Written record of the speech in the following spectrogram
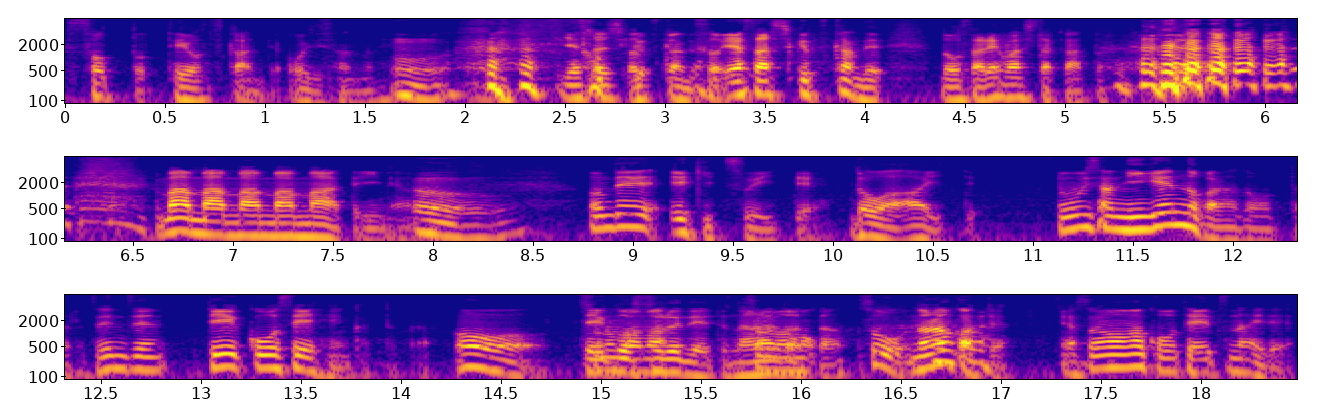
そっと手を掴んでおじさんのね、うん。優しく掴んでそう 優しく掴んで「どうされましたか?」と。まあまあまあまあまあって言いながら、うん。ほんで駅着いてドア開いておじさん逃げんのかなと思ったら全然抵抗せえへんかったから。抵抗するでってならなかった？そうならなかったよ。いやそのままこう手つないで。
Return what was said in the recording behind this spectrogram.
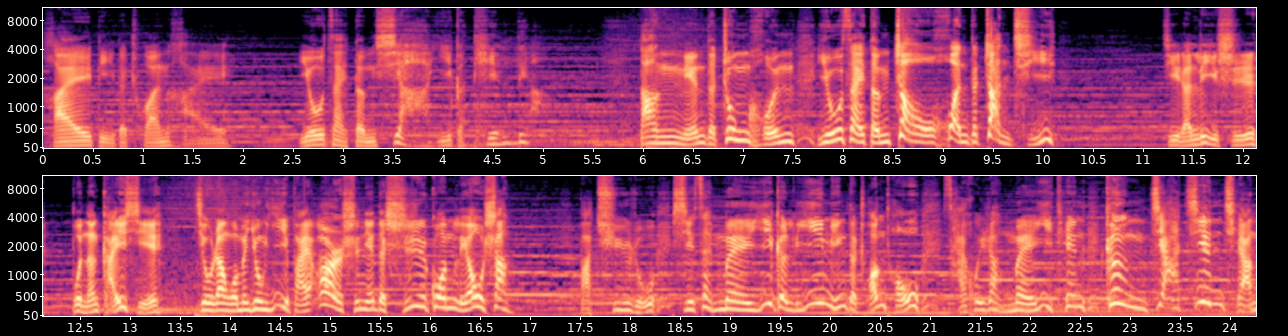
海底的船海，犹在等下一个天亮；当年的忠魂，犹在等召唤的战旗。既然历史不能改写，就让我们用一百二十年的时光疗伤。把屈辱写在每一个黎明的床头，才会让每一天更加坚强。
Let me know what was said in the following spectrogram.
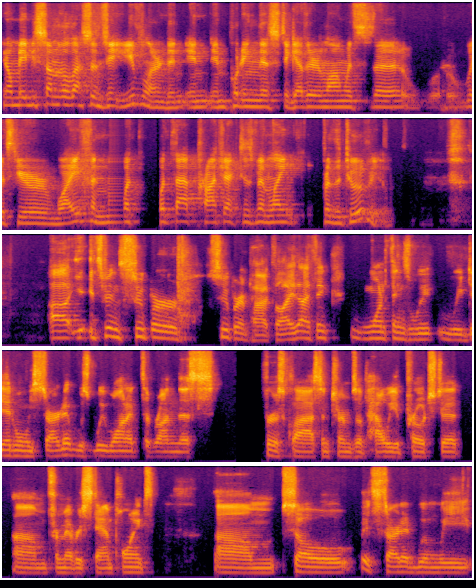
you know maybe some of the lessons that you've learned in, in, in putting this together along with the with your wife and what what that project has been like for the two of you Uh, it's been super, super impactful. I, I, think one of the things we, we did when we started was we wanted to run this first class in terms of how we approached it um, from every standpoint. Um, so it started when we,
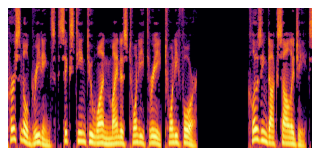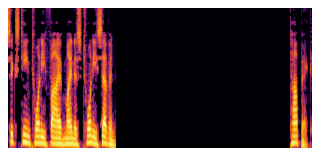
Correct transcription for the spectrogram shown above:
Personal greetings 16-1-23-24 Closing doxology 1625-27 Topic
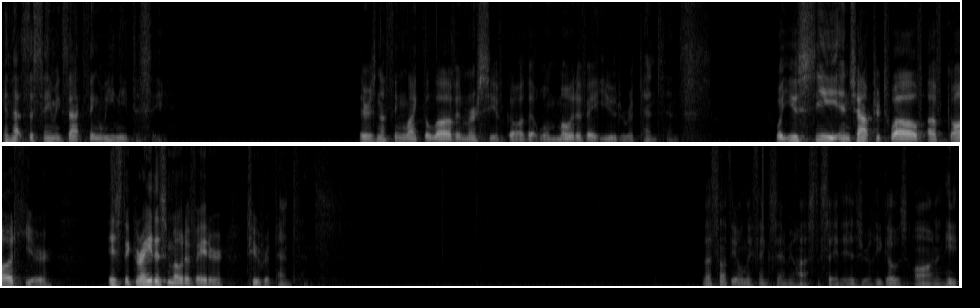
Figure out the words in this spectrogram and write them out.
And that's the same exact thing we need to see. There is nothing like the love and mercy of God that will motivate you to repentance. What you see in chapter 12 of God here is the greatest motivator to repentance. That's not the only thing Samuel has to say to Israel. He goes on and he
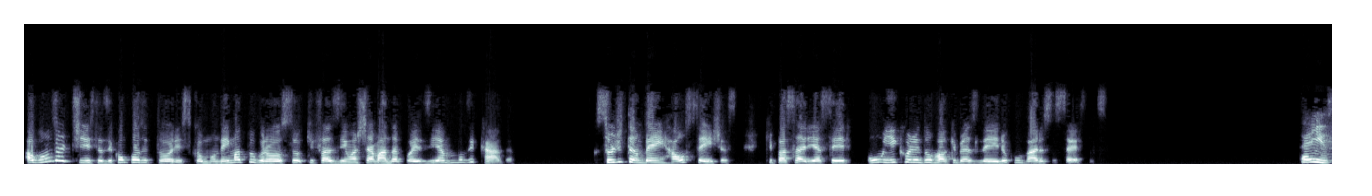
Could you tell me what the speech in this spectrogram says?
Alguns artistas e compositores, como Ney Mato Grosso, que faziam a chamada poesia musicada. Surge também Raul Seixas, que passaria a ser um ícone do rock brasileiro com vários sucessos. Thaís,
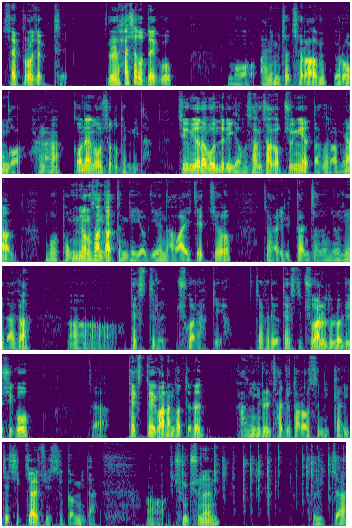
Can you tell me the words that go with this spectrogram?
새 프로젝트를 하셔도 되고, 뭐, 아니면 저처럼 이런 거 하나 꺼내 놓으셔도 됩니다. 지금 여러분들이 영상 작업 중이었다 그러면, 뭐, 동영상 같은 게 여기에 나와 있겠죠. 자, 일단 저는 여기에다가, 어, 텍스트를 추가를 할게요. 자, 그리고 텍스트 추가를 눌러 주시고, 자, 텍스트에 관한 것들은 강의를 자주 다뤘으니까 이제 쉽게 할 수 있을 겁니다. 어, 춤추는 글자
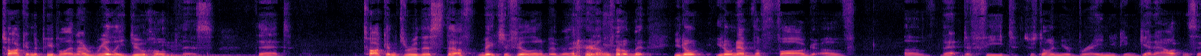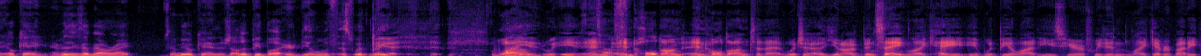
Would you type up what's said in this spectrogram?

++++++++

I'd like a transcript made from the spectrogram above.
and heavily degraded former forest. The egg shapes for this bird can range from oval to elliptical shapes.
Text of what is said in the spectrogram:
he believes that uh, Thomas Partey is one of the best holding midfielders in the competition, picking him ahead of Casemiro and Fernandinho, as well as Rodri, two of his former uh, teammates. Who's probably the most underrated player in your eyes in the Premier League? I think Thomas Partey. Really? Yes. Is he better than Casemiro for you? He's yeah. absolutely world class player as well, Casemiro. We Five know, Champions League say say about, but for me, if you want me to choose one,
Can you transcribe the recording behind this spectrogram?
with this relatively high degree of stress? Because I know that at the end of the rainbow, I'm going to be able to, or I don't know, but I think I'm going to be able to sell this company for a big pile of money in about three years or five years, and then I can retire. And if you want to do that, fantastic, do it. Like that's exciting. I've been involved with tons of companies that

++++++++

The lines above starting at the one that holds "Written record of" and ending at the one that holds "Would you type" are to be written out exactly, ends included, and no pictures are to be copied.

Written record of the speech in the following spectrogram
そっと手を掴んでおじさんのね、うん。優しく掴んでそう 優しく掴んで「どうされましたか?」と。まあまあまあまあまあって言いながら、うん。ほんで駅着いてドア開いておじさん逃げんのかなと思ったら全然抵抗せえへんかったから。抵抗するでってならなかった？そうならなかったよ。いやそのままこう手つないで。
Return what was said in the recording behind this spectrogram.
海底的船海，犹在等下一个天亮；当年的忠魂，犹在等召唤的战旗。既然历史不能改写，就让我们用一百二十年的时光疗伤。把屈辱写在每一个黎明的床头，才会让每一天更加坚强。
Let me know what was said in the following spectrogram.
you know maybe some of the lessons that you've learned in, in, in putting this together along with the with your wife and what what that project has been like for the two of you Uh, it's been super, super impactful. I, I, think one of the things we, we did when we started was we wanted to run this first class in terms of how we approached it um, from every standpoint. Um, so it started when we,
Correct transcription for the spectrogram shown above:
Personal greetings 16-1-23-24 Closing doxology 1625-27 Topic
Figure out the words in this spectrogram and write them out.
And that's the same exact thing we need to see. There is nothing like the love and mercy of God that will motivate you to repentance. What you see in chapter 12 of God here is the greatest motivator to repentance. That's not the only thing Samuel has to say to Israel. He goes on and he
Could you tell me what the speech in this spectrogram says?
Alguns artistas e compositores, como Ney Mato Grosso, que faziam a chamada poesia musicada. Surge também Raul Seixas, que passaria a ser um ícone do rock brasileiro com vários sucessos. Thaís,
Can you tell me the words that go with this spectrogram?
새 프로젝트를 하셔도 되고, 뭐, 아니면 저처럼 이런 거 하나 꺼내 놓으셔도 됩니다. 지금 여러분들이 영상 작업 중이었다 그러면, 뭐, 동영상 같은 게 여기에 나와 있겠죠. 자, 일단 저는 여기에다가, 어, 텍스트를 추가를 할게요. 자, 그리고 텍스트 추가를 눌러 주시고, 자, 텍스트에 관한 것들은 강의를 자주 다뤘으니까 이제 쉽게 할 수 있을 겁니다. 어, 춤추는 글자
Would you type up what's said in this spectrogram?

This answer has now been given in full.